Material provided: Begin

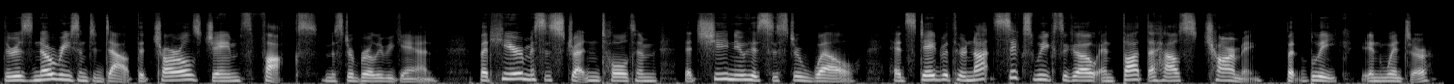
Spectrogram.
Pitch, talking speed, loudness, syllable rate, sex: 180 Hz, 175 wpm, -19 LUFS, 4.2 syllables/s, female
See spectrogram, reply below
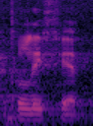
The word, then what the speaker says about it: Polyphia: Como é que se escreve Polífia para quem quiser procurar? – Ah, é P-O-L-Y-P-H-I-A, acho que é.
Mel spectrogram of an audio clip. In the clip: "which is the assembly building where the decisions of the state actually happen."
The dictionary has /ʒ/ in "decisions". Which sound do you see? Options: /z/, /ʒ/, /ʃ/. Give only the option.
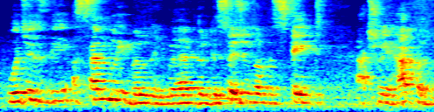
/ʒ/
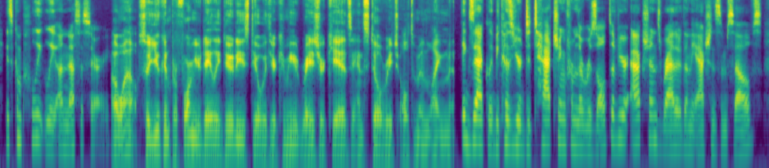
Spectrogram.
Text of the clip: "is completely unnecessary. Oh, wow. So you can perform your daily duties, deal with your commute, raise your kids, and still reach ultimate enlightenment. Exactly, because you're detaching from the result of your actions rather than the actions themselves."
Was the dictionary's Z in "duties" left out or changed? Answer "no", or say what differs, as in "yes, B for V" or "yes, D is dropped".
no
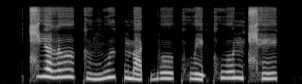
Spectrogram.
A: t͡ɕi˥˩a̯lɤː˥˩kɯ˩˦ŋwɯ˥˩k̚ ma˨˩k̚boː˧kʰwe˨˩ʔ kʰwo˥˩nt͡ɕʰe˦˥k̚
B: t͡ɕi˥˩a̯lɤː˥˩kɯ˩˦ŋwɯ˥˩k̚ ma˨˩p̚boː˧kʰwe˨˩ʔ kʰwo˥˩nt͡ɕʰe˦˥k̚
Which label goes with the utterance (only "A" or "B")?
A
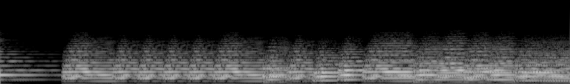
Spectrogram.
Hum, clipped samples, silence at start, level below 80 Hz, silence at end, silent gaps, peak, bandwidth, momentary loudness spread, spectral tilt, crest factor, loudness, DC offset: none; under 0.1%; 0 s; -74 dBFS; 0 s; none; -8 dBFS; 4.9 kHz; 5 LU; -9.5 dB/octave; 14 dB; -23 LUFS; 0.2%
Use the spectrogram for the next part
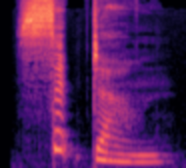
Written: Sit down!

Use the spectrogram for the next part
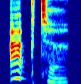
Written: actor

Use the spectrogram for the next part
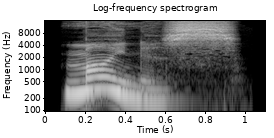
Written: minus

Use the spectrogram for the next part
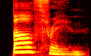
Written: bathroom

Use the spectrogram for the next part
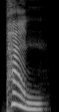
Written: pen

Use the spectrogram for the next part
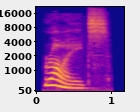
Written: rides

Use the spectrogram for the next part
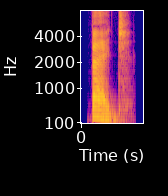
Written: bed

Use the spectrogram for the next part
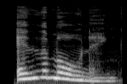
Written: in the morning

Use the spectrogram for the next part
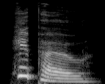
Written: hippo

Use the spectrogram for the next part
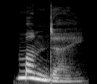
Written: Monday

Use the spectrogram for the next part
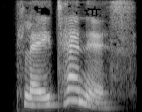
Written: play tennis

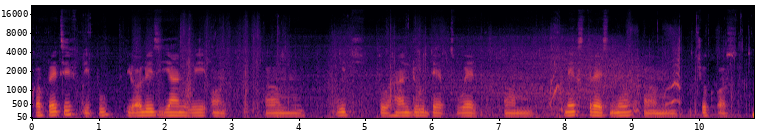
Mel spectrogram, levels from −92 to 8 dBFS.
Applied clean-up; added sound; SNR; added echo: none; Truck + Zipper (clothing); 14 dB; none.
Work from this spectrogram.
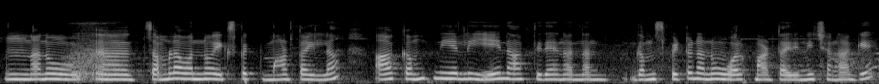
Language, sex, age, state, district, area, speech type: Kannada, female, 18-30, Karnataka, Davanagere, rural, spontaneous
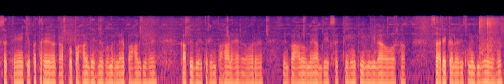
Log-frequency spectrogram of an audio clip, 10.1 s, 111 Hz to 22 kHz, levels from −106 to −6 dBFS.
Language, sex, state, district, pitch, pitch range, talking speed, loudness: Kumaoni, male, Uttarakhand, Uttarkashi, 110 Hz, 110-115 Hz, 210 wpm, -27 LUFS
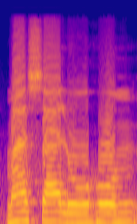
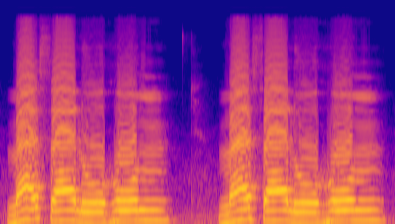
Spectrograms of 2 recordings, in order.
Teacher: makhrajnya yaitu dari ujung lidah kita ujung lidah menempel dengan gigi seri atas sehingga ketika pelafalan tsa Jangan sampai kita melafalkannya dengan masaluhum dengan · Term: huruf tsaa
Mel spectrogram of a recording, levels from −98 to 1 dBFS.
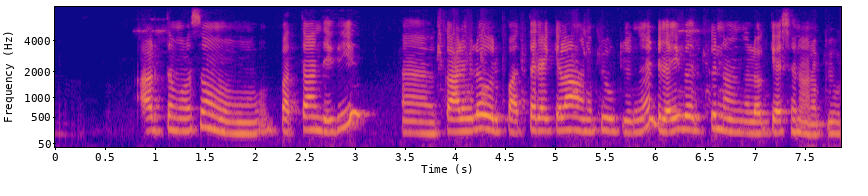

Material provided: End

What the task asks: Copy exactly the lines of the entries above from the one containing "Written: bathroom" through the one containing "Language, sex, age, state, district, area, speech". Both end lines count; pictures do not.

Exercise result:
Written: bathroom

Use the spectrogram for the next part
Written: pen

Use the spectrogram for the next part
Written: rides

Use the spectrogram for the next part
Written: bed

Use the spectrogram for the next part
Written: in the morning

Use the spectrogram for the next part
Written: hippo

Use the spectrogram for the next part
Written: Monday

Use the spectrogram for the next part
Written: play tennis

Mel spectrogram, levels from −92 to 8 dBFS.
Applied clean-up; added sound; SNR; added echo: none; Truck + Zipper (clothing); 14 dB; none.
Work from this spectrogram.
Language, sex, age, state, district, area, speech type: Kannada, female, 18-30, Karnataka, Davanagere, rural, spontaneous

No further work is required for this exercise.